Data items
= Beginning of Section =
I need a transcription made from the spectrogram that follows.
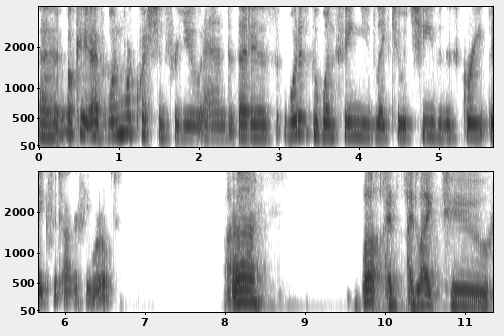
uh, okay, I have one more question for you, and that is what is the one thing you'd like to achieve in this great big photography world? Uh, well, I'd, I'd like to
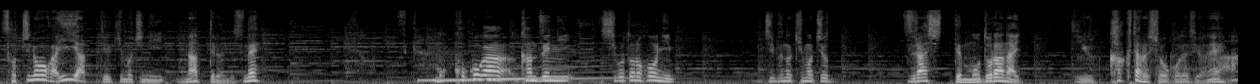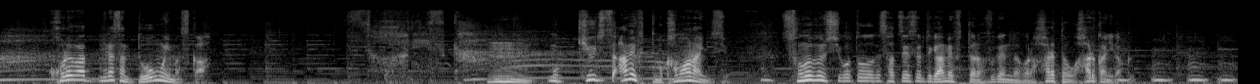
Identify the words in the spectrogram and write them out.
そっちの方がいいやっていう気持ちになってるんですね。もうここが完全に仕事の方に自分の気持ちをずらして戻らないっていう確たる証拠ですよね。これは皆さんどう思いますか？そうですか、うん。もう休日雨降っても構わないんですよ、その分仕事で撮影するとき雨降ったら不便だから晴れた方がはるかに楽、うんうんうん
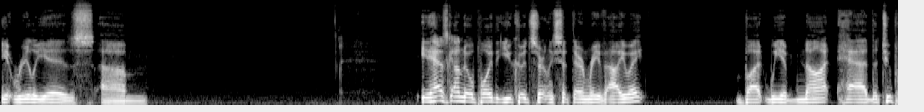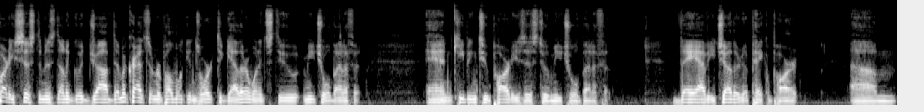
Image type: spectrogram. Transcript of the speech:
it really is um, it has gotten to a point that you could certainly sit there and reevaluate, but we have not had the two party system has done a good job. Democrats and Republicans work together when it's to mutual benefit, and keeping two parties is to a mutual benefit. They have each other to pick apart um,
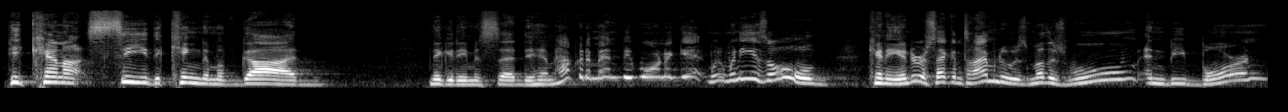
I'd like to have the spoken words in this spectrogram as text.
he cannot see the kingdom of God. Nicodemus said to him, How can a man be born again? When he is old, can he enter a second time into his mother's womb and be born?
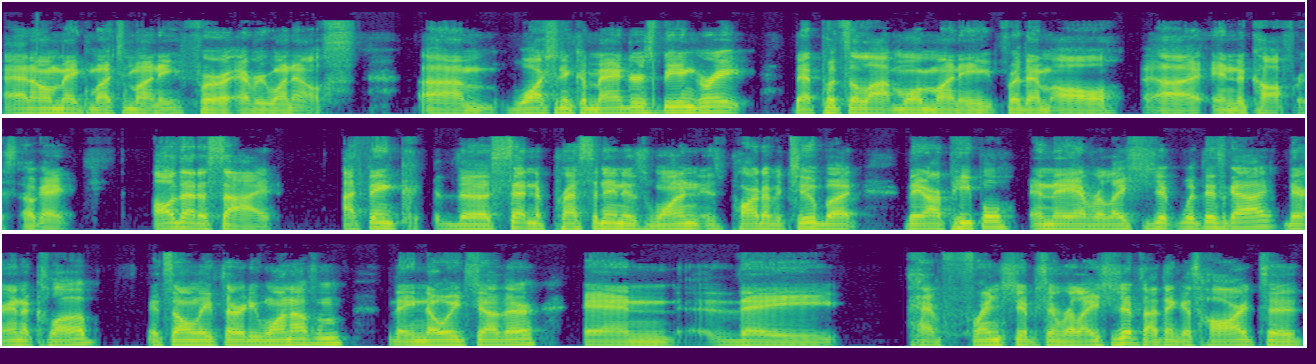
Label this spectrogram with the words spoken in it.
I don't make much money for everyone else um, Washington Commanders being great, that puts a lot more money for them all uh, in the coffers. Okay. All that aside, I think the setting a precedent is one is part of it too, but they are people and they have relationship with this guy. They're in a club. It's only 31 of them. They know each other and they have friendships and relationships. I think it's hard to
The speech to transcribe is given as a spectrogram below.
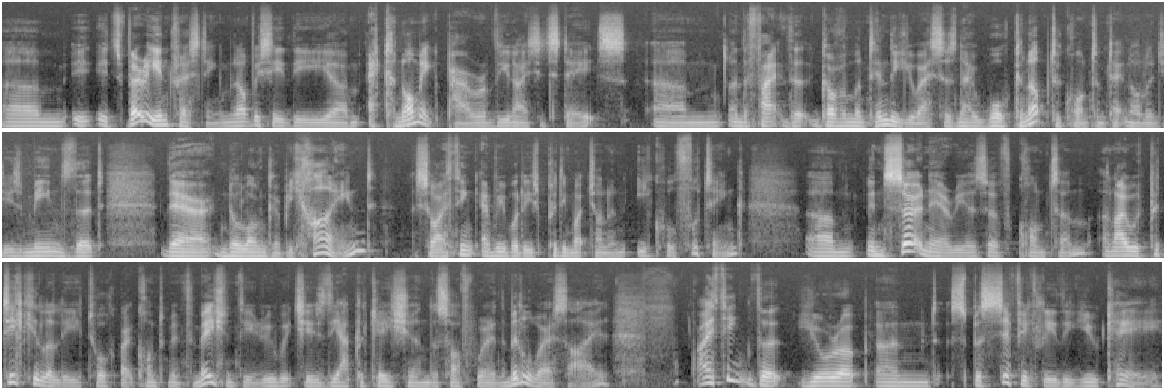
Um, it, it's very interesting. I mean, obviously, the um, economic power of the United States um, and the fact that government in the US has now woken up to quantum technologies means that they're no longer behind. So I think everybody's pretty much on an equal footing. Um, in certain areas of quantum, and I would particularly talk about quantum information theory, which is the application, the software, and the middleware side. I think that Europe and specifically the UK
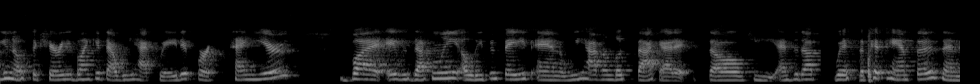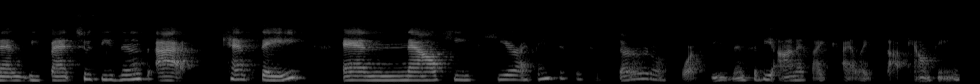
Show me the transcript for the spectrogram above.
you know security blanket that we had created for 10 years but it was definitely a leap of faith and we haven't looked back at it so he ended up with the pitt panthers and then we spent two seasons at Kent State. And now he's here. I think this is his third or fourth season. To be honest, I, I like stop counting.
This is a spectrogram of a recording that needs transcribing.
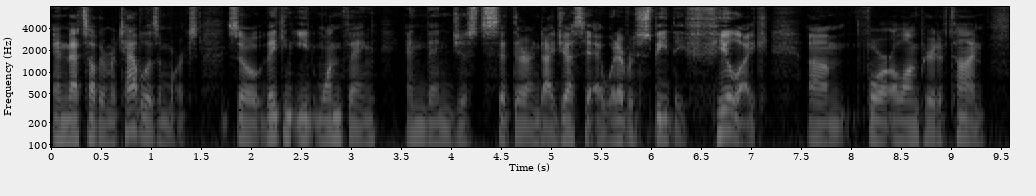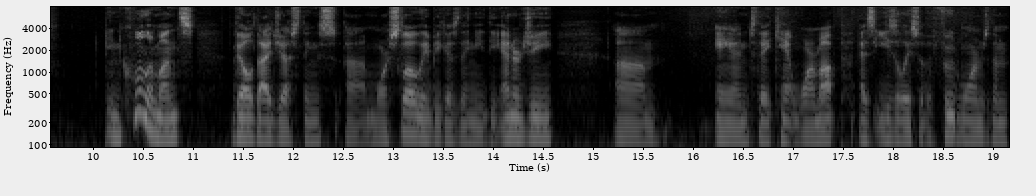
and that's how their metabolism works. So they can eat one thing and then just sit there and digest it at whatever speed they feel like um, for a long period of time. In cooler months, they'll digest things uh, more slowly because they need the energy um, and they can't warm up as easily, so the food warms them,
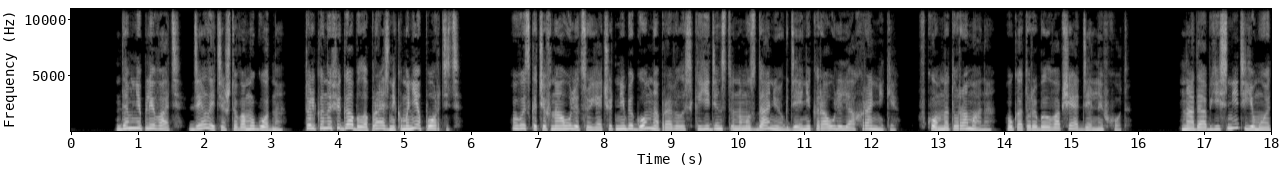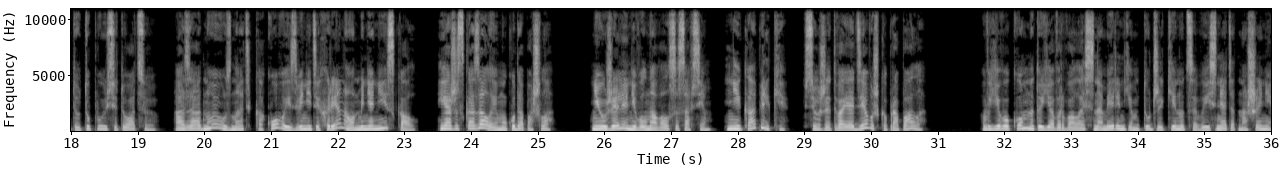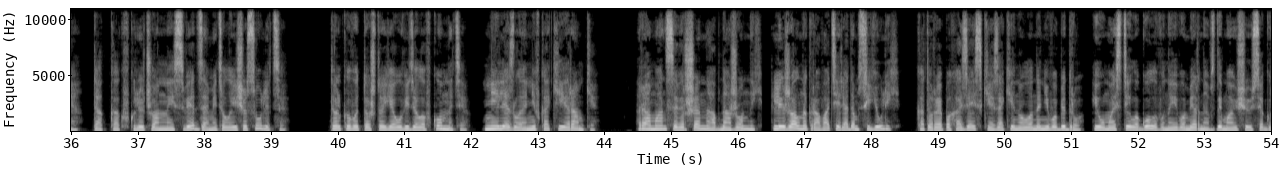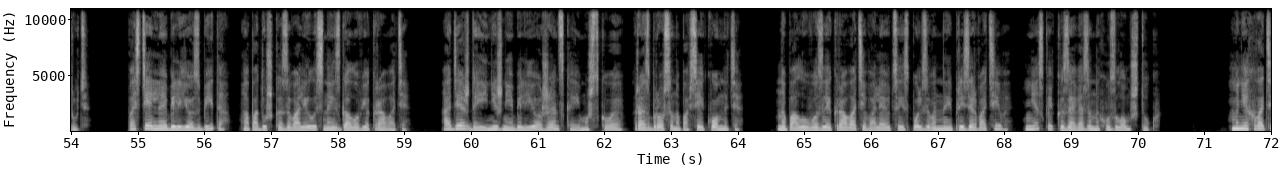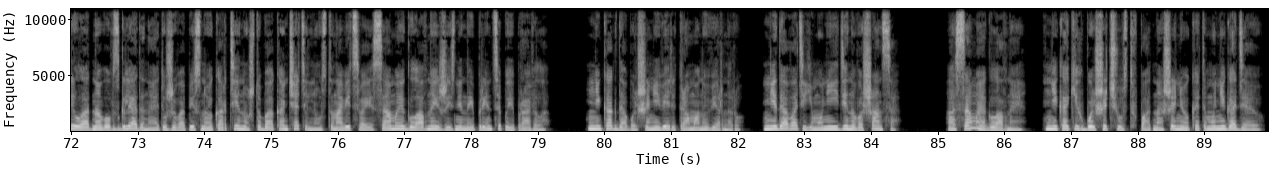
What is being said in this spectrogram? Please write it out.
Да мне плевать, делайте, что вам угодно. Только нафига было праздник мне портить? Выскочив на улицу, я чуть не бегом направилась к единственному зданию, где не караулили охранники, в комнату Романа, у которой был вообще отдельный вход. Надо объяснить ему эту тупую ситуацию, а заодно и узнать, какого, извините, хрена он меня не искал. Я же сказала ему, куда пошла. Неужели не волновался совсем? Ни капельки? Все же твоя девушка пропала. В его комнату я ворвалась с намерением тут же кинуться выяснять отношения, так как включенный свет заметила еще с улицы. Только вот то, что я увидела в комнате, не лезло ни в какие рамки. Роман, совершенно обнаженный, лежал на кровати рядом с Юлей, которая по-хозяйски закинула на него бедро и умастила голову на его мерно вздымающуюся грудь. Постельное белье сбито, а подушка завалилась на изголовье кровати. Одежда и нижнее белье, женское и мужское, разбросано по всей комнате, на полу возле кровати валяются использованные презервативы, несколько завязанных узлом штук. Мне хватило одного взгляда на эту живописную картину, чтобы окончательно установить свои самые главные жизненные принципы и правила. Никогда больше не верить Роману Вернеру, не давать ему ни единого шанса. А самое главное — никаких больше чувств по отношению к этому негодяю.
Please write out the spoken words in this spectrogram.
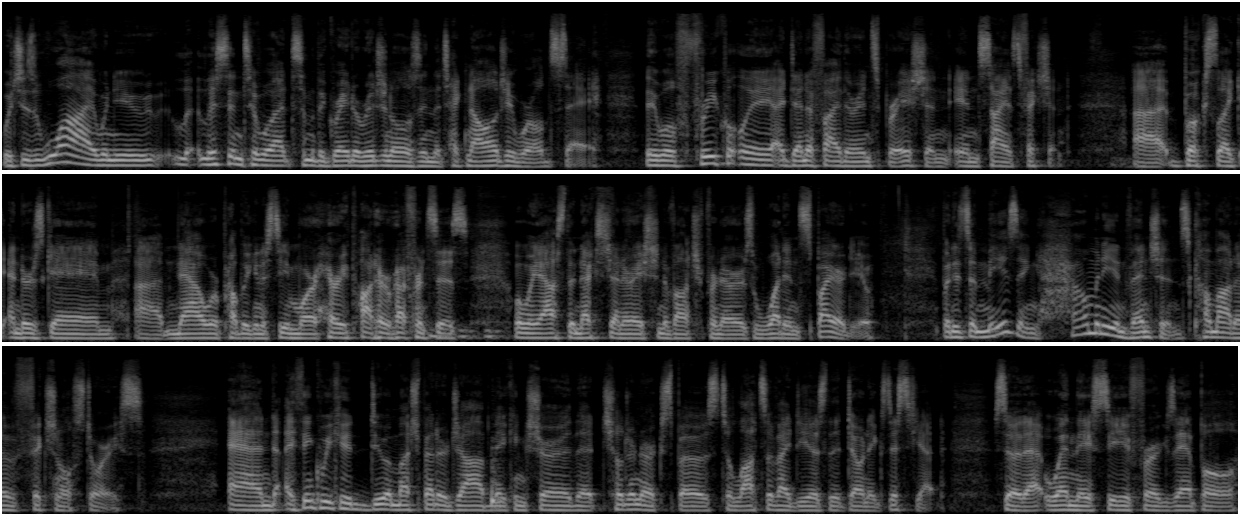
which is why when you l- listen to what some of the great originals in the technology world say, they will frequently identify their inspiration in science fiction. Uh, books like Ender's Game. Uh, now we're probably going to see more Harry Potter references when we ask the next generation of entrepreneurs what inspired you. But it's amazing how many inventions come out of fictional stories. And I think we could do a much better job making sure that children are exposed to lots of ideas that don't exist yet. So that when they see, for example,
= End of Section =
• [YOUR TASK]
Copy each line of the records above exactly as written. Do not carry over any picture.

• [RESPONSE]
I need a transcription made from the spectrogram that follows.
uh, okay, I have one more question for you, and that is what is the one thing you'd like to achieve in this great big photography world? Uh, well, I'd, I'd like to
Identify the words in the spectrogram and write them out.
そっちの方がいいやっていう気持ちになってるんですね。もうここが完全に仕事の方に自分の気持ちをずらして戻らないっていう確たる証拠ですよね。これは皆さんどう思いますか？そうですか、うん。もう休日雨降っても構わないんですよ、その分仕事で撮影するとき雨降ったら不便だから晴れた方がはるかに楽、うんうんうん
Image type: spectrogram. Transcript of the speech:
it really is um, it has gotten to a point that you could certainly sit there and reevaluate, but we have not had the two party system has done a good job. Democrats and Republicans work together when it's to mutual benefit, and keeping two parties is to a mutual benefit. They have each other to pick apart um,
I'd like to have the spoken words in this spectrogram as text.
he cannot see the kingdom of God. Nicodemus said to him, How can a man be born again? When he is old, can he enter a second time into his mother's womb and be born?
Label this spectrogram with the words spoken in it.
I don't make much money for everyone else um, Washington Commanders being great, that puts a lot more money for them all uh, in the coffers. Okay. All that aside, I think the setting a precedent is one is part of it too, but they are people and they have relationship with this guy. They're in a club. It's only 31 of them. They know each other and they have friendships and relationships. I think it's hard to
The speech to transcribe is given as a spectrogram below.
Um, it, it's very interesting. I mean, obviously, the um, economic power of the United States um, and the fact that government in the US has now woken up to quantum technologies means that they're no longer behind. So I think everybody's pretty much on an equal footing. Um, in certain areas of quantum, and I would particularly talk about quantum information theory, which is the application, the software, and the middleware side. I think that Europe and specifically the UK
Show me the transcript for the spectrogram above.
you know security blanket that we had created for 10 years but it was definitely a leap of faith and we haven't looked back at it so he ended up with the pitt panthers and then we spent two seasons at Kent State. And now he's here. I think this is his third or fourth season. To be honest, I, I like stop counting.
This is a spectrogram of a recording that needs transcribing.
and that's how their metabolism works. So they can eat one thing and then just sit there and digest it at whatever speed they feel like um, for a long period of time. In cooler months, they'll digest things uh, more slowly because they need the energy um, and they can't warm up as easily, so the food warms them,
What is being said in this spectrogram? Please write it out.
Да мне плевать, делайте, что вам угодно. Только нафига было праздник мне портить? Выскочив на улицу, я чуть не бегом направилась к единственному зданию, где не караулили охранники, в комнату Романа, у которой был вообще отдельный вход. Надо объяснить ему эту тупую ситуацию, а заодно и узнать, какого, извините, хрена он меня не искал. Я же сказала ему, куда пошла. Неужели не волновался совсем? Ни капельки? Все же твоя девушка пропала. В его комнату я ворвалась с намерением тут же кинуться выяснять отношения, так как включенный свет заметила еще с улицы. Только вот то, что я увидела в комнате, не лезло ни в какие рамки. Роман, совершенно обнаженный, лежал на кровати рядом с Юлей, которая по-хозяйски закинула на него бедро и умастила голову на его мерно вздымающуюся грудь. Постельное белье сбито, а подушка завалилась на изголовье кровати. Одежда и нижнее белье, женское и мужское, разбросано по всей комнате, на полу возле кровати валяются использованные презервативы, несколько завязанных узлом штук. Мне хватило одного взгляда на эту живописную картину, чтобы окончательно установить свои самые главные жизненные принципы и правила. Никогда больше не верить Роману Вернеру, не давать ему ни единого шанса. А самое главное — никаких больше чувств по отношению к этому негодяю.
Please write out the spoken words in this spectrogram.
which is why when you l- listen to what some of the great originals in the technology world say, they will frequently identify their inspiration in science fiction. Uh, books like Ender's Game. Uh, now we're probably going to see more Harry Potter references when we ask the next generation of entrepreneurs what inspired you. But it's amazing how many inventions come out of fictional stories. And I think we could do a much better job making sure that children are exposed to lots of ideas that don't exist yet. So that when they see, for example,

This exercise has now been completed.